When the Niblo property was recently sold for housing development, the City of Dallas required that the limestone escarpment it was built upon be retained as city land, and was thus able to protect the buildings remaining on the site. These buildings may well be two of the oldest on their original sites within the city: a two-crib log barn and a one-room log house with an associated hand-dug well and root cellar, both believed to date to the 1850s. In addition, the site is the home of a 1920s plank barn. As to the origins of the farmstead, the Peters Colony land grant from the Republic of Texas was made in 1837, when Everhard Sharrock, Jr. and three family members received land grants. In December 1850, their property in the colony was surveyed and recorded at 640 acres. The land was later sold to Thomas Young in 1853, and remained in the Young family until 1934, when it was sold to Grady Niblo. In an effort to conserve this piece of history, Quimby McCoy Preservation Architecture was commissioned by the City of Dallas to undertake a Master Plan for the land. The Center for Heritage Conservation was asked to support this work by recording the buildings and features according to Historic American Buildings Survey standards.
Principal Investigator David Woodcock, with Bob Warden and Marcel Quimby, FAIA, made an intensive preliminary survey in December 2006 and a contract was negotiated through the Research Foundation. Field work began in March 2007 using Center graduate students. The farmstead was the subject of the ARCH 647 Recording Historic Buildings class in summer 2007, marking the thirtieth year of such class work offered by the Department of Architecture. The summer student team involved graduate and undergraduate students from Architecture, and two graduate students in the Nautical Archeology program, eager to extend their knowledge of heritage documentation.
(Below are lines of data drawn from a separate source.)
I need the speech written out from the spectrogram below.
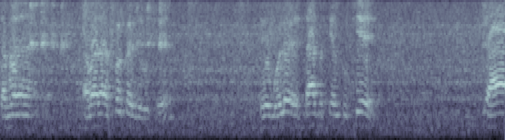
તમે અમારે અર્પણ કરી દેવું છે. એ બોલે ત્યાર પછી એમ પૂછીએ આ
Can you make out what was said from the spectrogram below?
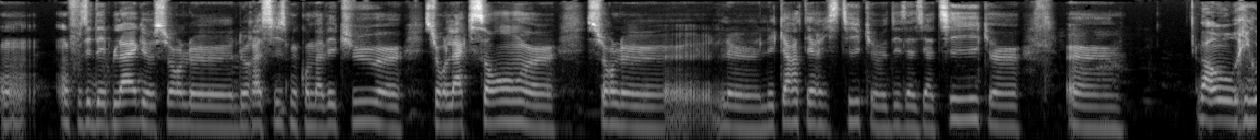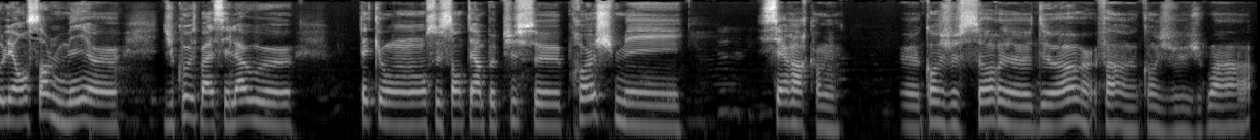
on, faisait des blagues sur le, racisme qu'on a vécu, sur l'accent, sur le, le, les caractéristiques des asiatiques. bah, on rigolait ensemble, mais du coup, bah, c'est là où peut-être qu'on se sentait un peu plus euh, proche, mais c'est rare quand même. Euh, quand je sors euh, dehors, enfin quand je, bois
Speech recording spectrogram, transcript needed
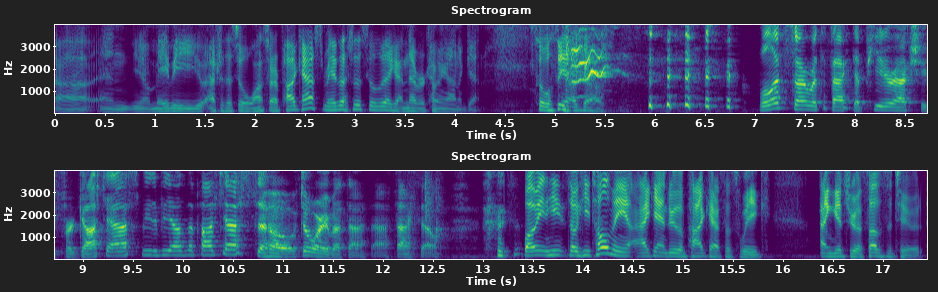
uh, and you know, maybe you, after this you'll want to start a podcast. Maybe after this you'll be like, I'm never coming on again. So we'll see how it goes. well, let's start with the fact that Peter actually forgot to ask me to be on the podcast. So don't worry about that, that fact, though. well, I mean, he so he told me I can't do the podcast this week. I can get you a substitute.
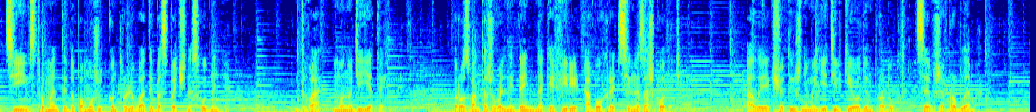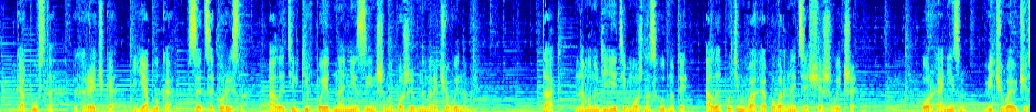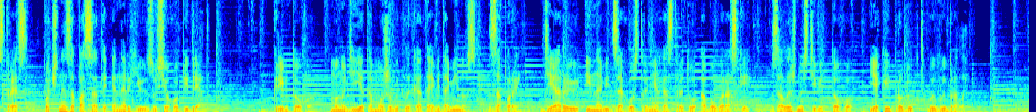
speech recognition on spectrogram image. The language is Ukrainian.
Ці інструменти допоможуть контролювати безпечне схуднення. 2. Монодієти. Розвантажувальний день на кефірі або греці не зашкодить. Але якщо тижнями є тільки один продукт, це вже проблема. Капуста, гречка, яблука все це корисно, але тільки в поєднанні з іншими поживними речовинами. Так, на монодієті можна схуднути, але потім вага повернеться ще швидше. Організм, відчуваючи стрес, почне запасати енергію з усього підряд. Крім того, монодієта може викликати авітаміноз, запори, діарею і навіть загострення гастриту або виразки, в залежності від того, який продукт ви вибрали.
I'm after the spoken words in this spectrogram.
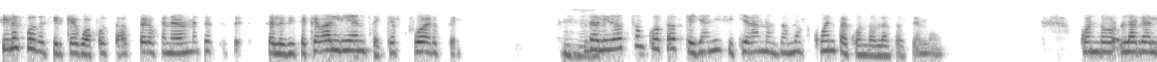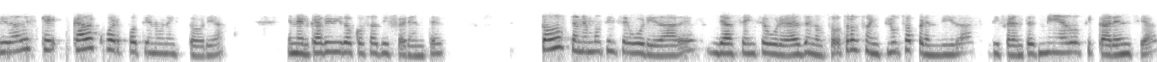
sí les puedo decir qué guapo estás, pero generalmente se, se les dice qué valiente, qué fuerte. En realidad son cosas que ya ni siquiera nos damos cuenta cuando las hacemos. Cuando la realidad es que cada cuerpo tiene una historia en el que ha vivido cosas diferentes. Todos tenemos inseguridades, ya sea inseguridades de nosotros o incluso aprendidas, diferentes miedos y carencias.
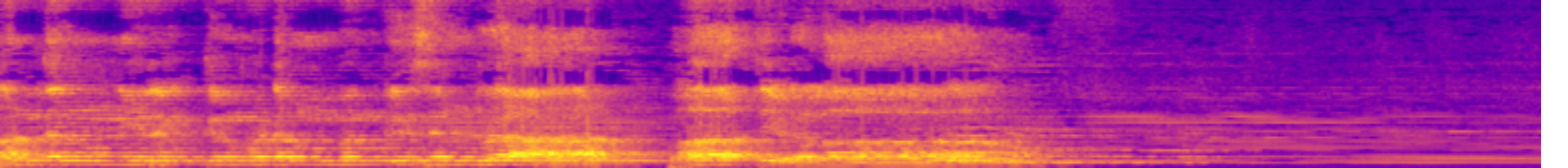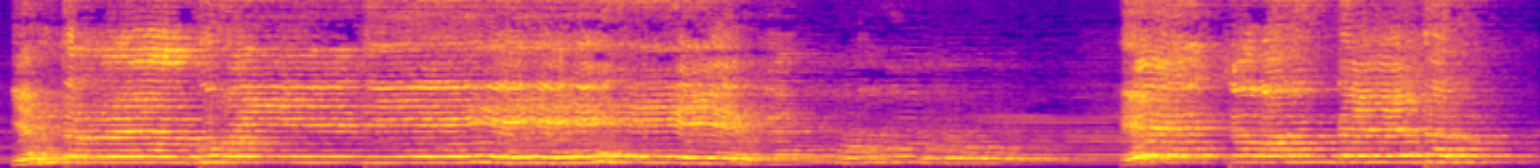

Recording continued through June, using a combination of hand drawing and measuring, digital photography, total station surveying, and use of the Center’s 3D laser scanner. This latter tool is especially valuable at the severely deteriorated plank barn, where hand measuring would not only be difficult, but hazardous.
Architect Marcel Quimby worked with Structural Engineer Steve Lucy, a Professional Fellow of the Center, to devise stabilization for one crib of the 1850s barn where logs have fallen, and to add support to one side of the log house that is in danger of collapse.
Since the land has not been farmed for over forty years, the barns were largely obscured by trees and brush, and the City of Dallas assisted in partial clearance. Serious storms in May 2007 resulted in significant damage to the trees on the site, but fortunately the buildings suffered only minor damage.
The complete set of drawings include a site plan, as well as plans, sections and elevations of each of the three buildings, and was completed by December 2007. This project demonstrates the Center’s ability to work with professional firms in support of preservation projects in a way that also enhances the university’s academic program.
– David Woodcock